7) BIRTH OF A NATION 1915. There's a lot to love and abominate about this historic romp by legendary filmmaker D.W. Griffith. There are breathtaking film techniques presented here that were never done before and on a scale that was decades ahead of their time. Griffith was no man of small vision. If there was a top then he was waay over it with experimentation - that seemed to always astound. After directing over 500 short films for the Edison Studios between 1908 and 1914, he made this masterpiece. Behold: the first full-length movie in American history. This is a docu-drama about the Civil War up until the assassination of Abraham Lincoln and the wars end. The battle scenes are authentic and heroic on every level. The second half of the film contains the Reconstruction period and ..the rise of the Ku Klux Klan. WTH?! Somehow D.W. didn't get his facts right and decided to use the film to hype the activities of the social supermen of his day who he honestly believed were on the side of good. Oops! Moral: Always do your research before jumping to conclusions about anyone claiming to do justice in a religious costume consisting of a sheet. Griffith admitted his blatant error and went on to make Intolerance as a sort of apology. Nonetheless, Birth of a Nation is masterpiece on every visual level. Available on Alpha Video.
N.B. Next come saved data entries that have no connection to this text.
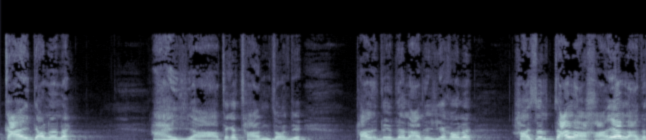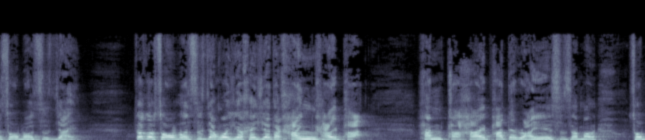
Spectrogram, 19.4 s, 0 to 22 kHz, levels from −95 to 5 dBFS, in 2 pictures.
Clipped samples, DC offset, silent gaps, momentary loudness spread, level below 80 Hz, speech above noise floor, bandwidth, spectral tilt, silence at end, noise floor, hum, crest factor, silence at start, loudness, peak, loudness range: under 0.1%; under 0.1%; none; 9 LU; -68 dBFS; 36 dB; 17 kHz; -5.5 dB/octave; 0 s; -54 dBFS; none; 18 dB; 0.05 s; -18 LUFS; -2 dBFS; 7 LU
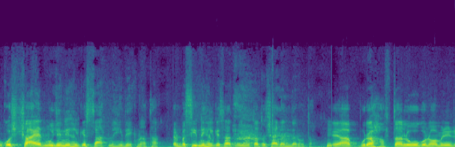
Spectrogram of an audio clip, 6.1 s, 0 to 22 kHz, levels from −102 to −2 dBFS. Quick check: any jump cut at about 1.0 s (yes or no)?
no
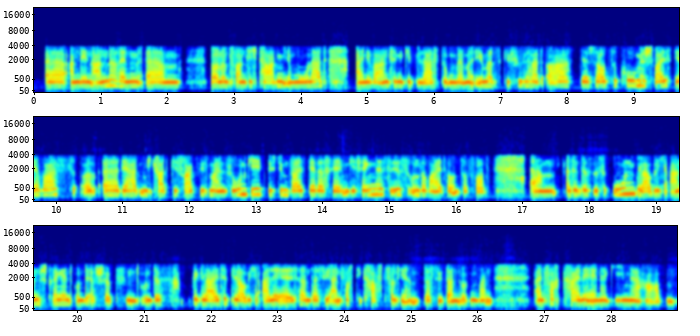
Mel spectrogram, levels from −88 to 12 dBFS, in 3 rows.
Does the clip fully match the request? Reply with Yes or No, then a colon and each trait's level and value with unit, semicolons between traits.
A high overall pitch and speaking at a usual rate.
Yes: very high, 345 Hz; average, 165 wpm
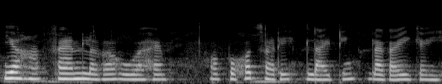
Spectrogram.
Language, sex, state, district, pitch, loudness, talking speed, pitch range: Hindi, female, Bihar, West Champaran, 240 Hz, -19 LUFS, 150 wpm, 230-255 Hz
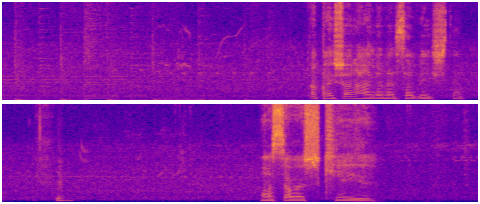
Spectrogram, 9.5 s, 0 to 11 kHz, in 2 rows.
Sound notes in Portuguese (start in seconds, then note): 5.2 risos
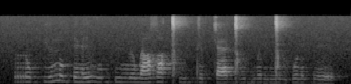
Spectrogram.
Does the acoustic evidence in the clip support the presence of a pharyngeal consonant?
no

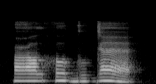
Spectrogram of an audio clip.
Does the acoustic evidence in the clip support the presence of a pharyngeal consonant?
yes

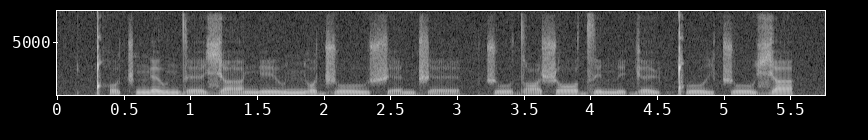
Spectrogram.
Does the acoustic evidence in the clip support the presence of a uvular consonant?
no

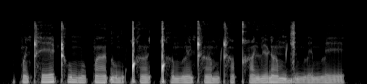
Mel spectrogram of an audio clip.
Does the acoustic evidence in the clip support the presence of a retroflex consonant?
yes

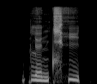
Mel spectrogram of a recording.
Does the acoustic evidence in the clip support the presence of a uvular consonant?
no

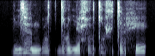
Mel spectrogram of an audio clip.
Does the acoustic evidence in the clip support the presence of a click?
no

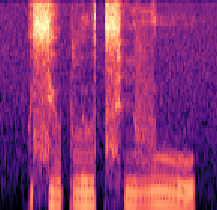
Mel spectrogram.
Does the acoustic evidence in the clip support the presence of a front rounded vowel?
no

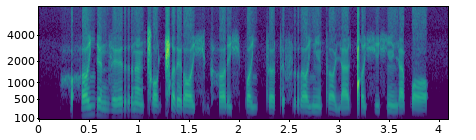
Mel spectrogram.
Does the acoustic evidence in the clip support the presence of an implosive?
no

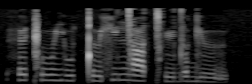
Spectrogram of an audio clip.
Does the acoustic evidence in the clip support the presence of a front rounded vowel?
yes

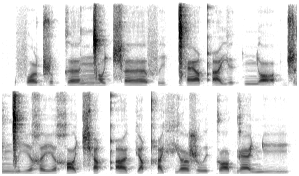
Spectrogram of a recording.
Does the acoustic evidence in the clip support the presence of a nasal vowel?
no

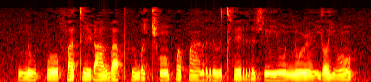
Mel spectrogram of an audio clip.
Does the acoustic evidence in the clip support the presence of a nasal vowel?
yes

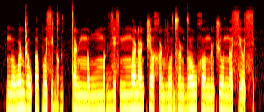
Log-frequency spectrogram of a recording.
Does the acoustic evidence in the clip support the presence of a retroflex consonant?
yes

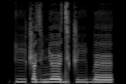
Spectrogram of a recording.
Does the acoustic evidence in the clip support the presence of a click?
no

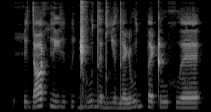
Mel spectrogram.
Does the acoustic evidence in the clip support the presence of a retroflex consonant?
yes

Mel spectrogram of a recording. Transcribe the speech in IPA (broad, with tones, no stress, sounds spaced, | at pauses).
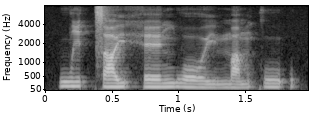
w i˥˩ t̚ s a˦˥ j h eː˦˥ ŋ w oː˨˩ j m a˦˥ m k u˥˩ ʔ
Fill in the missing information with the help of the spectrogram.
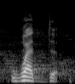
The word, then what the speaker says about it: Wade: Est-ce que je prononce bien Wade? – Wade.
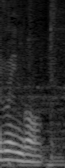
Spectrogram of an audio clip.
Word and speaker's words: Ringwald: você tem a Molly Ringwald, Ringwald é isso? Molly Ringwald.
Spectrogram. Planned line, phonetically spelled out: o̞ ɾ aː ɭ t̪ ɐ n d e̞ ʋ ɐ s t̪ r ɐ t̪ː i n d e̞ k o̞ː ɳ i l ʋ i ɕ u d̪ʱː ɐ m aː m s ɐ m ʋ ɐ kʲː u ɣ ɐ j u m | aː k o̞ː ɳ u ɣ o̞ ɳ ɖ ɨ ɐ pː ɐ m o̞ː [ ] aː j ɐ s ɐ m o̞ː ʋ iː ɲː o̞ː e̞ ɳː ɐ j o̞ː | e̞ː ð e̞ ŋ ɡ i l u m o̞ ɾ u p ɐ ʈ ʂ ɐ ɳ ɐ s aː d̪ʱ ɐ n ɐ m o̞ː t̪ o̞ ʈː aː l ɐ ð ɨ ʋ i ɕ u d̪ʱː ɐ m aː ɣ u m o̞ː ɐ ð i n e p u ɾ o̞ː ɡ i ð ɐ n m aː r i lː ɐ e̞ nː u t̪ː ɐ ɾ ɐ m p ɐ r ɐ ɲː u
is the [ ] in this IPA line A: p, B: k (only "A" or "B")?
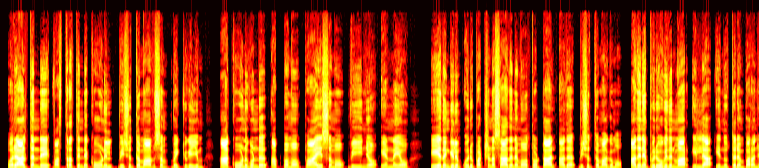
A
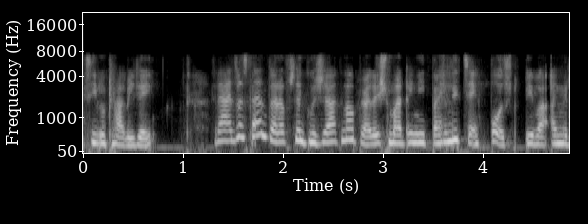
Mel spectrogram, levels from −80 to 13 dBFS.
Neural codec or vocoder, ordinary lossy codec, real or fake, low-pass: codec, 24 kHz, 1.5 kbps, HILCodec; AAC, 48 kbps; fake; 7.2 kHz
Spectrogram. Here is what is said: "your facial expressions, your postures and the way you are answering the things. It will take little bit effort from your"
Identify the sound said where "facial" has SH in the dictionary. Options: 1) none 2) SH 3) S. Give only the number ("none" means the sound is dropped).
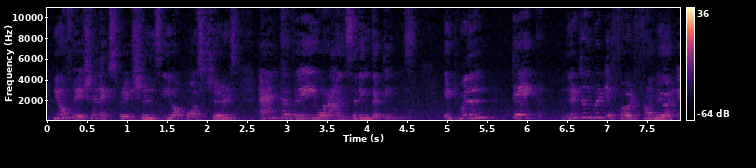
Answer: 2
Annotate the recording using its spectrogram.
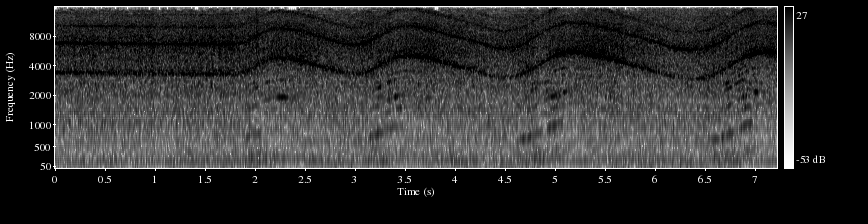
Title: Weird noise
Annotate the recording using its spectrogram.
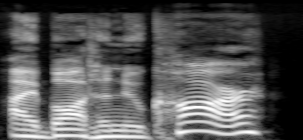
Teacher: I'm emphasizing car. It changes what the listener focuses on.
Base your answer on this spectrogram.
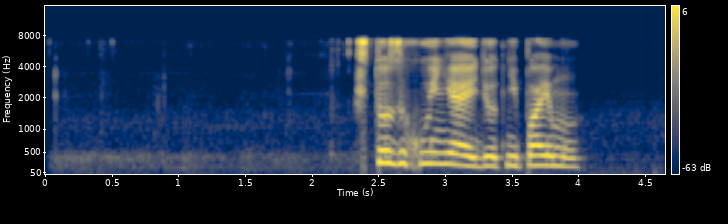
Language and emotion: Russian, angry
8) AVANT-GARDE (EXPERIMENTAL CINEMA OF THE 1920s AND '30S) This is an amazing collection of 24 short experimental films created by names like Marcel Duchamp, Fernand Leger, Man Ray, Hans Richter, Jean Epstein, Orson Welles and many others. Haunting, amusing, beautiful, grotesque, stunning,'s all here. This 2 DVD set collects films from the Raymond Rohauer experimental cinema archives. A hard to find but worth the effort set produced by Kino Video. This is a gift that you give to yourself.

9) THE PHANTOM of the OPERA 1924. Like many classic horror films this has been remade countless times and with different perspectives. This version starring Lon Chaney is by far the cornerstone. Set in Paris, France it features an obsessive creepy love story between a beautiful young opera singer and a hideously deformed but classically trained composer who lives deep in the bowels of the sewers below. The unmasking of the Phantom has never been duplicated for it's fright value. The ending is not the happy one that modern interpretations offer. This one is cold blooded and chilling. This version is the one that haunts. Available from Alpha Video.

10) EDISON'S FRANKENSTEIN 1910. Yeah. It's pretty darn self serving for me to list this film here at the expense of others but, hey...IT'S MY BLOG. This short 13 minute film was created by the Edison Film Company and predates the Universal Frankenstein release by decades. It is loosely based on the 1818 Mary Shelley novel but takes liberty in making the monster from absolute scratch and the mystic arts rather than the reanimation of sewn together body parts. The society of that day felt that the creation of life by man was a blasphemy and all of the films were destroyed making it one of the great lost films in American history. An eccentric film collector, Alois Dettlaff found the only existing copy of the film in the 1950s. Before his death, Dettlaff burned 1000 copies of the epic onto signed and numbered DVDs. The film is now missing once again. In 2003 I had the pleasure of working with illustrator Robb Bihun and historian Fred Wiebel on a graphic novel featuring the film. It quickly sold out. A version of the graphic novel, minus the historic text, is slated to be re-released in the fall of 2010 just in time to celebrate the films 100th anniversary. It may be the only way to 'see' this film. For more information simply email me at:
To get a great book about the history of the film and a bonus disc with an altered/restored version of the movie look for Fred's book over at the online TURNER CLASSIC MOVIES store. Worth every dime.

No comments:

Post a Comment